Such an influx of fans is a welcome sight for Kathy Mossman and Margaret Cretzmeyer, ages 69 and 76, respectively. The pair of friends have grown up around sports: Cretzmeyer’s dad was a Hawkeye track coach while Mossman played under Iowa’s first women’s basketball coach, Lark Birdsong, in the 1970s.

According to Mossman, the women’s team played in the campus field house before the construction of Carver, and even then, they played in a side gym in front of minimal crowds. Even during Gustafson's playing days, Bohnenkamp remembered curtains sometimes had to be drawn at the arena to cover up rows of empty seats.

“That’s a huge difference in terms of what Caitlin’s done to draw attention to the game and just how phenomenal a player she is — people just want to come see her,” Mossman said. “But at the same time, you end up supporting the team, [Iowa head coach Lisa] Bluder, and the whole program.”

Caitlin Clark Record Tracker: Points, assists, rebounds and award milestones for Iowa superstar

Aware of the spotlight

With such a large fan base, Clark can’t help but notice the swaths of her jersey throughout the stands. Even when she’s focusing on the game at hand, the 21-year-old still keeps an eye out for the next generation.

“Going back to [the game against Wiscsonsin], she gives her shoes to a little girl,” Bohnenkamp said. “And when they asked [Clark] why, she was like, ‘We were doing stretching, and I noticed this little girl doing the same stretching exercises we were.'"

“I even see young men with [Clark’s] No. 22 jersey on, and I love that,” Cretzmeyer added. “It means there’s an acceptance for women who excel in sports, just like there is for men who excel at sports."

This graciousness extends beyond the hardwood as well. Varner tells the story of spotting Clark through the hood of a sweatshirt at an Iowa City Hy-Vee grocery store in September 2023 and running over to introduce herself.

“She’s just really sweet,” Varner said. “She gave me a hug and talked to me about my sports.”

While Clark regularly makes time to chat with fans, she’s also perfected the art of letting her play do the talking.

“[During the game], the Wisconsin players were giving [Clark] crap from the bench, and a couple of years ago, she would have been right back at them,” Bohnenkamp said. “And now, instead, she’s like, ‘I’ll go hit a logo three.'"

About the Author

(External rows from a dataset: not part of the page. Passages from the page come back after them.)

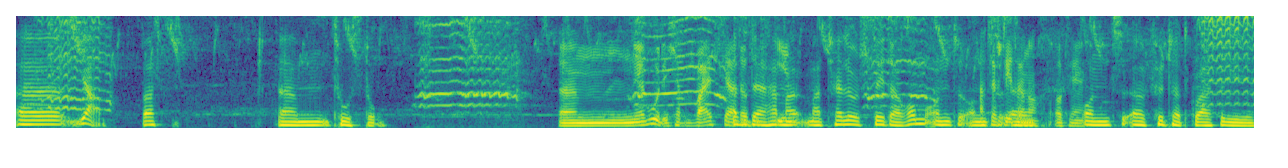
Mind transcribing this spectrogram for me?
äh, ja, was ähm, tust du? Ähm, ja gut, ich hab, weiß ja, also dass der ich Herr Ma Marcello steht da rum und, und Ach, der steht da äh, noch, okay. und äh, füttert quasi die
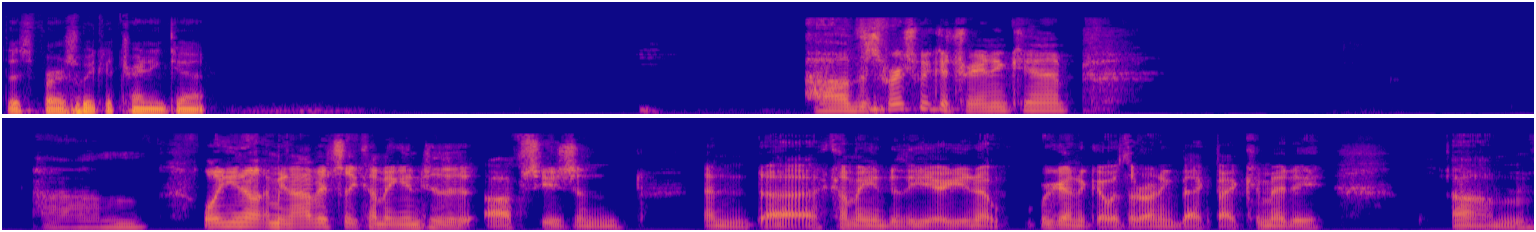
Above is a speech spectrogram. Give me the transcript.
this first week of training camp? Uh, this first week of training camp, um, well, you know, I mean, obviously coming into the off season and uh, coming into the year, you know, we're going to go with the running back by committee. Um,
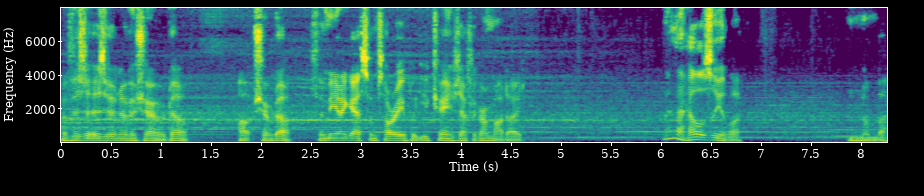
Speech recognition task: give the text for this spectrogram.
A visitors never showed up. Oh, showed up. For me, I guess I'm sorry, but you changed after Grandma died. Where the hell's other number?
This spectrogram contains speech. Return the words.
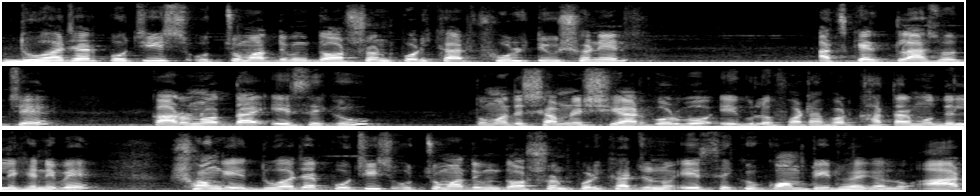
দু হাজার পঁচিশ উচ্চ মাধ্যমিক দর্শন পরীক্ষার ফুল টিউশনের আজকের ক্লাস হচ্ছে কারণ অধ্যায় এসে কিউ তোমাদের সামনে শেয়ার করব, এগুলো ফটাফট খাতার মধ্যে লিখে নেবে। সঙ্গে দু হাজার পঁচিশ উচ্চ মাধ্যমিক দর্শন পরীক্ষার জন্য এসে কিউ কমপ্লিট হয়ে গেল, আর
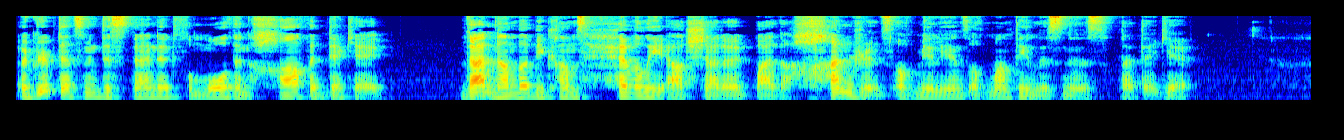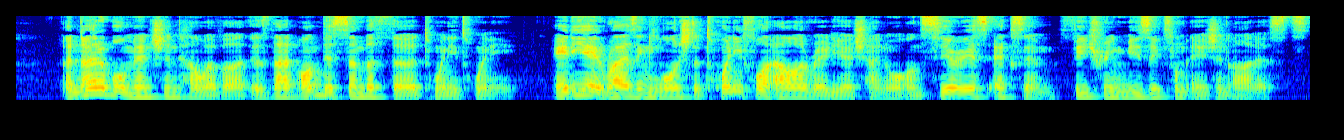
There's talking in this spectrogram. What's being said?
a group that's been disbanded for more than half a decade, that number becomes heavily outshadowed by the hundreds of millions of monthly listeners that they get. A notable mention, however, is that on December 3rd, 2020, 88 Rising launched a 24-hour radio channel on Sirius XM featuring music from Asian artists.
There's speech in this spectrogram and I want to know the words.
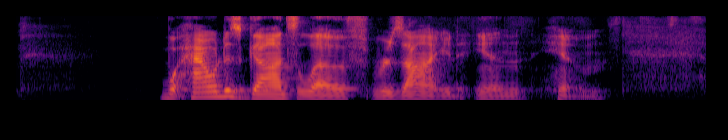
how does God's love reside in him?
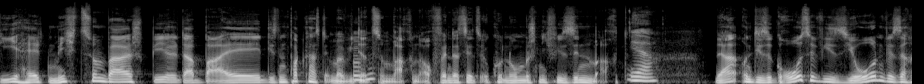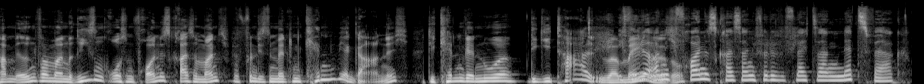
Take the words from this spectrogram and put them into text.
die hält mich zum Beispiel dabei, diesen Podcast immer wieder mhm. zu machen, auch wenn das jetzt ökonomisch nicht viel Sinn macht. Ja. Ja, und diese große Vision, wir haben irgendwann mal einen riesengroßen Freundeskreis und manche von diesen Menschen kennen wir gar nicht. Die kennen wir nur digital über ich Mail. Ich würde auch nicht so. Freundeskreis sagen, ich würde vielleicht sagen Netzwerk.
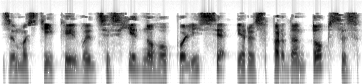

Matt McGowan is a sophomore at the University of Iowa and has been on the staff of The Daily Iowan, the university’s student newspaper, since his freshman year. With The Daily Iowan, Matt has covered women’s tennis, men’s wrestling, and other sports. He has been on the football beat since the spring of 2022 and is the editor of The Daily Iowan’s Pregame edition, a weekly print solely devoted to football. Check out one of his favorite stories, a profile on Iowa center Logan Jones.